Your task
Reproduce the listing that follows word for word, without its pictures.

Materials provided
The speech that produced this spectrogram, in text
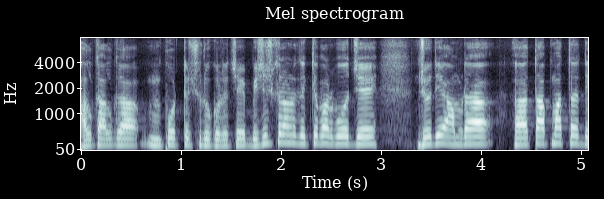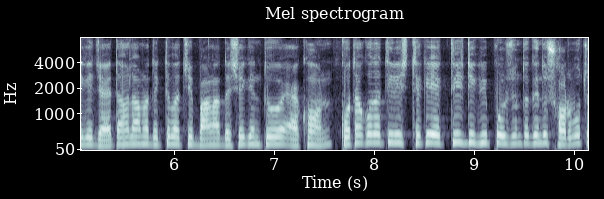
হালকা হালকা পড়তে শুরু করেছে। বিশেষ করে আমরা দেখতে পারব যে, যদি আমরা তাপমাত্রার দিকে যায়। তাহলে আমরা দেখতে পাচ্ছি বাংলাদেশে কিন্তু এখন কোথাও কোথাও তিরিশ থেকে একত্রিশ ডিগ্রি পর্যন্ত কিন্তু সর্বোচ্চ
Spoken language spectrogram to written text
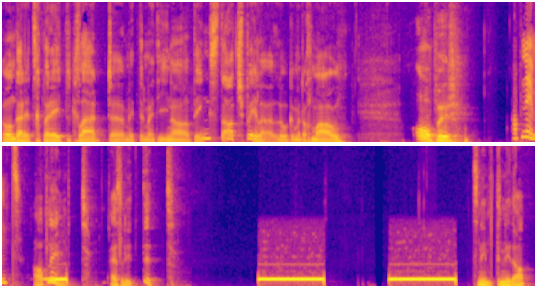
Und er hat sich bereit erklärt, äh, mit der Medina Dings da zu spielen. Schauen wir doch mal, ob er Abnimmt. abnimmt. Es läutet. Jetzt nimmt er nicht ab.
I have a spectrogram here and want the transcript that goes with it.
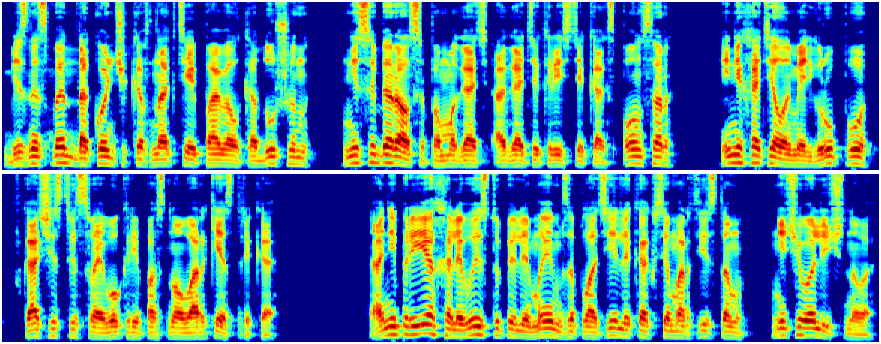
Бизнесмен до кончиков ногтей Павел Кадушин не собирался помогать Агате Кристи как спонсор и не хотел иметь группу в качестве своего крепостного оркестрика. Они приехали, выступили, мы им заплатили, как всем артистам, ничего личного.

Solution
The speech that produced this spectrogram, in text
হালকা হালকা পড়তে শুরু করেছে। বিশেষ করে আমরা দেখতে পারব যে, যদি আমরা তাপমাত্রার দিকে যায়। তাহলে আমরা দেখতে পাচ্ছি বাংলাদেশে কিন্তু এখন কোথাও কোথাও তিরিশ থেকে একত্রিশ ডিগ্রি পর্যন্ত কিন্তু সর্বোচ্চ
Spoken language spectrogram to written text
Und er hat sich bereit erklärt, äh, mit der Medina Dings da zu spielen. Schauen wir doch mal, ob er Abnimmt. abnimmt. Es läutet. Jetzt nimmt er nicht ab.
I have a spectrogram here and want the transcript that goes with it.
Бизнесмен до кончиков ногтей Павел Кадушин не собирался помогать Агате Кристи как спонсор и не хотел иметь группу в качестве своего крепостного оркестрика. Они приехали, выступили, мы им заплатили, как всем артистам, ничего личного.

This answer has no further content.